Little Miss Muffet sat on a tuffet eating her curds and whey. As a kid, I remember being both intrigued and confused by this classic nursery rhyme's reference to curds and whey. I'm somewhat ashamed to admit that my ignorance lasted until Saturday afternoon when my friend Naushon and I embarked on a wonderful cheese-making journey in her sunny kitchen overlooking the Gourmet Ghetto here in North Berkeley.
Luckily, Naushon volunteers at the Edible Schoolyard here in north Berkeley and had actually made fresh ricotta once before with the kids. The Edible Schoolyard recipe below is both as simple and as delicious as Barbara Kingsolver led me to believe.
If you like soft cheeses, I suggest that you give this a shot. It's very straightforward and quick and the results are really yummy. I also suggest that you buy high-quality organic milk from a local dairy if you can.

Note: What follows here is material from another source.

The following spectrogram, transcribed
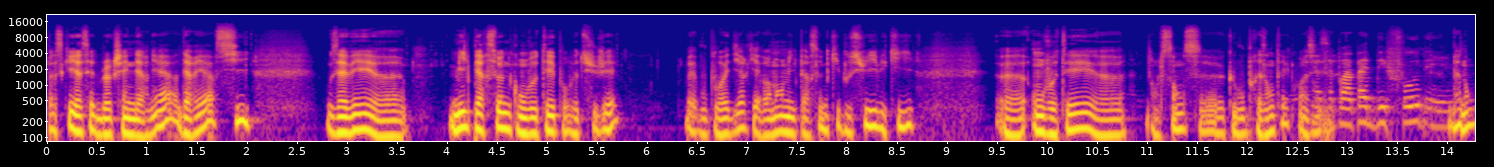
Parce qu'il y a cette blockchain derrière. derrière si vous avez euh, 1000 personnes qui ont voté pour votre sujet, ben, vous pourrez dire qu'il y a vraiment 1000 personnes qui vous suivent et qui euh, ont voté euh, dans le sens euh, que vous présentez. Quoi. Ça ne pourra pas être défaut des... ben non.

I used milk and cream from the Straus Family Creamery in Marshall, CA because it is DELICIOUS, locally-produced, organic, and also because Straus is such an incredibly cool company (do you know of another dairy that composts all its waste, uses recyclable glass bottles, and powers its operations with methane from its cows?)
I've included a little step-by-step pictorial of the process following the recipe to help you get started.
* 1 quart whole milk (organic)
* 1/2 cup heavy cream (organic)
* 4 Tbsps lemon juice
* Salt to taste
1. Bring milk and cream to a simmer very slowly in a thick-bottomed saucepan. Once simmering, turn off the heat.
2. Add the lemon juice a little bit at a time and stir. Add enough lemon juice to curdle the milk/cream mixture (you may need a bit more or less than the 4 tablespoons). The whey, the watery liquid that has separated from the solids (a.k.a. the curds), should be translucent.
3. Let stand for 5 minutes then gently ladle or pour into a fine sieve or colander lined with cheesecloth. Allow to drain for at least 1 hour or until the cheese reaches the desired thickness.
4. Transfer the curds to a bowl and season with salt to taste.
A Step-By-Step Pictorial Guide To Making Fresh Ricotta Cheese
The ingredients are extremely simple.
Squeeze a lemon for the 4 tbsps of juice.
Pour the milk and cream into the pot.
Gently bring the milk and cream to a simmer.
Add the lemon juice to curdle the milk and cream mixture and stir.
The mixture should curdle, separating into curds (solids) and whey (liquid).
Here's a close up look at some of those curds.
Pour the curdled mixture into a cheesecloth-lined colander to strain the whey from the curds.
Drain the whey. You may need to empty the liquid before you let the curds sit if the bowl you're using is not very deep.
The curds will need to rest for about an hour in their cozy cheesecloth-lined strainer.
When the cheese has reached the desired consistency, pour the drained cheese into a bowl and add salt to taste.
Try a spoonful of your delicious homemade ricotta -- fresh, creamy, lightly salty, and just a tiny bit sweet!